Leaneagh:

Last question: I feel like you’re an artist with a unique relationship to institutions and the concept of institutionality because you’re invested in institutions but you also do larger work outside of them. I was wondering if you could talk a bit about what you think the role of arts institutions are and what you believe is the most or best that they can hope to accomplish?

Joseph:

Well, I still believe in the ritual of people gathering, in both well-lit and dark spaces, to share thoughts. Part of what you see being shared in the Republican primary season is this crazy anti-intellectual fervor. You have someone like Rick Perry or Rick Santorum or even Mitt Romney refuting the reality of climate change, the climate crisis.

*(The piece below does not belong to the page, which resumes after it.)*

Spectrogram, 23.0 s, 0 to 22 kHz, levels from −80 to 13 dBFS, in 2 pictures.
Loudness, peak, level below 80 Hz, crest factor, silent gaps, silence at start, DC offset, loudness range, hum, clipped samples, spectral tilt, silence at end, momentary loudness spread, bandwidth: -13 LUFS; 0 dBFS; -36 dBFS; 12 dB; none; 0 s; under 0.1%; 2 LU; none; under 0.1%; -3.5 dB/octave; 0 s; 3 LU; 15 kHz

When you can come this close to being the most powerful person in the world and you deny the most basic and agreed-upon science, the most critical and climactic scientific moment of our time, then really there’s something about the world of ideas that needs nurturing and help. And I think that’s what art centers do; they promote the creative intellect and the world of thought in a way that certainly isn’t being shared on the level of presidential discourse, so it has to happen somewhere.